(EXERCISE AIM) Your answer should consist only of the lines below from the one with "Please put the" through the one with "Below is a voice", copied exactly.

(TASK INPUTS)
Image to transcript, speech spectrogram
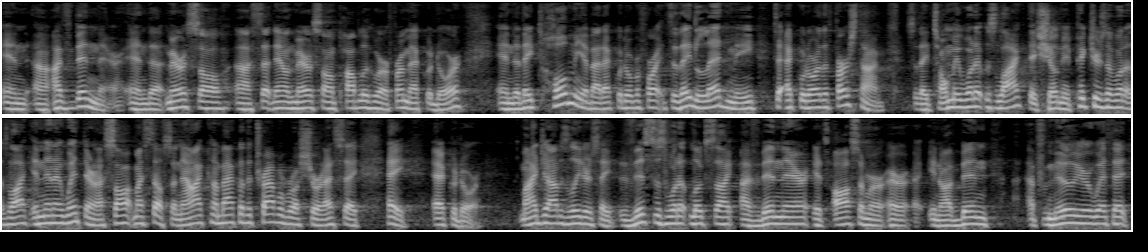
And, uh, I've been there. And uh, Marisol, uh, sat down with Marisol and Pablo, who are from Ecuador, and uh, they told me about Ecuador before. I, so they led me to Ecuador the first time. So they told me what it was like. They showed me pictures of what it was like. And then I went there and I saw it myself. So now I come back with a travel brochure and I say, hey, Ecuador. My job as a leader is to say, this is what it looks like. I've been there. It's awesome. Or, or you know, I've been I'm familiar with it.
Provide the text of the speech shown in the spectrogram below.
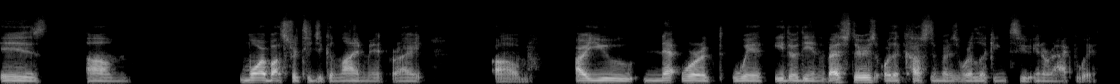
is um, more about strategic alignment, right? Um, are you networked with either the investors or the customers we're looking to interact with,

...

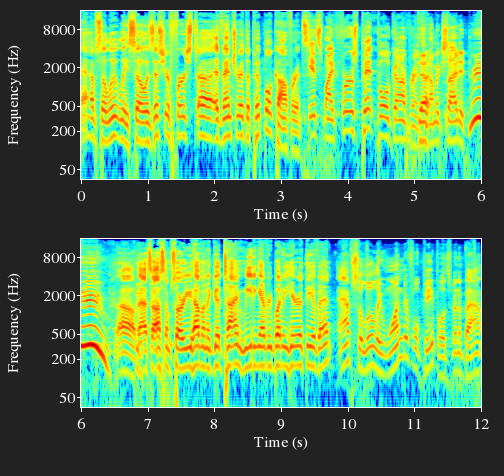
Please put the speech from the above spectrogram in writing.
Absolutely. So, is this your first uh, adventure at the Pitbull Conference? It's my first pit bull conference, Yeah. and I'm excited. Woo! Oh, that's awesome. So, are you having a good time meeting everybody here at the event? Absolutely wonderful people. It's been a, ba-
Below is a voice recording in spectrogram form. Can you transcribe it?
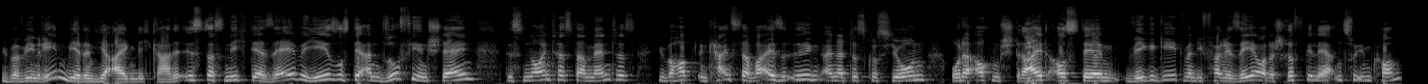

(SOLUTION FOR THIS TASK)
Please put the speech from the above spectrogram in writing.
Absolutely. So, is this your first uh, adventure at the Pitbull Conference? It's my first pit bull conference, Yeah. and I'm excited. Woo! Oh, that's awesome. So, are you having a good time meeting everybody here at the event? Absolutely wonderful people. It's been a, ba-
Below is a voice recording in spectrogram form. Can you transcribe it?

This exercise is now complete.